However, there are lots of options for softer frisbee-like toys, like the Eco Fly-N-Tug or West Paw Zogoflex Zisc. If your dog is a fetch machine, check out more of our staff picks in "Go Fetch! Top 10 Best Fetch Toys for Your Dog."
You Can Teach Your Dog to Like Toy Rewards
Do you find that your pup just doesn't seem that interested in toys? It's not abnormal for some dogs to just not be motivated by toys enough to work for them.
However, if you'd like to use them as a reinforcer in training, you can work on teaching your dog how to enjoy toys. This can be especially useful for people wanting to participate in dog sports like agility, where toy rewards are often more practical than food treats.
Susan Garrett explains the best way to do this in her blog: How to Create a Motivating Toy. It's all about acting a "bit loony," as she says, and making play engaging and fun for both you and your dog. If you're excited about something, your dog will be too!
Why You Should Reward Your Dog With Toys and Play
Playing Relieves Stress
Playing gives your dog the chance to decompress and releases the "feel good" hormone oxytocin into the brain. Bonus: it does the same thing for us humans, too! Play, with or without toys, strengthens your relationship with your dog. You're both getting to relax for a moment and focus on having fun — and training with your dog should always be fun!
Play Builds "Drive"
You might hear dog trainers refer to a dog as being "high-drive." This means the dog is ready to rock, has lots of energy, and is easy to amp up with movement, play, and toys. Many herding breeds like Border Collies or working dogs like Belgian Malinois are referred to as high-drive breeds. Using toys and play as rewards for dogs that already have a high training drive is a great way to take advantage of their motivation to work. For dogs that might not show as much drive, introducing play as a reward can increase their excitement and motivation in training.
Some Dogs Find Play More Rewarding Than Treats
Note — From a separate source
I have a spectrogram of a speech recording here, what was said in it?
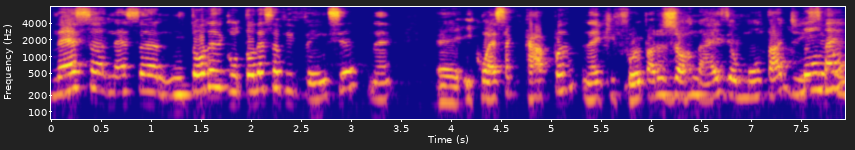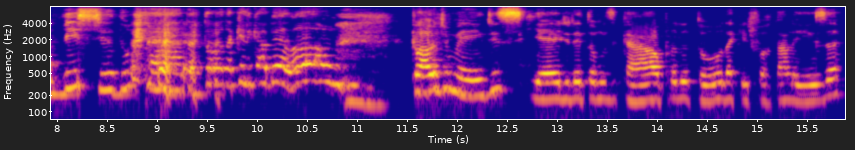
nessa, nessa, em toda, com toda essa vivência, né? é, e com essa capa, né? Que foi para os jornais, eu montadíssima. Monta vestido, prata, todo aquele cabelão. Cláudio Mendes, que é diretor musical, produtor daqui de Fortaleza,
Training your dog is all about finding what motivates them to work and using that as their reward. Many dogs find play and toys very rewarding — sometimes it can be more valuable than treats! I have yet to meet a dog that doesn't find food worth working for (although sometimes I have to figure out what type of treat they like the most), but there are times that treats just aren't the thing they want at that moment. The kind of rewards you use in training depend on the dog you're working with. A dog that loves to play will most likely find toy rewards highly motivating.
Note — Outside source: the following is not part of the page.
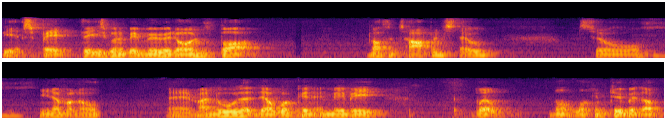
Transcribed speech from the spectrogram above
they expect that he's going to be moving on, but nothing's happened still. So you never know. Um, I know that they're looking to maybe, well, not looking to, but they're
Toys and play can also be more valuable for dogs that simply aren't hungry. If they've recently eaten a meal, treats might not be quite as enticing as they would be before dinnertime. And for dogs that like to chase moving things (what we trainers call "high prey drive"), the act of chasing a toy prey item can be more satisfying than actually catching and eating it.
Reduce the Use of Food Treats in Training
When you're working on fading out food rewards in your training, using real-life rewards like toys can help move the process along. If you start incorporating toys and play as rewards from the beginning, it'll be even easier to fade out food treats!
Plus, you always have play available to use as a reward. This comes in handy when you don't have a treat in your pocket and your dog gives you a rockstar behavior. A quick play session that involves running, chase, or wrestling (or whatever kind of play your dog likes) will keep them excited about performing that behavior in the future, and you didn't miss out on a training opportunity.
Comment below and tell us what your dog's favorite toy and play rewards are!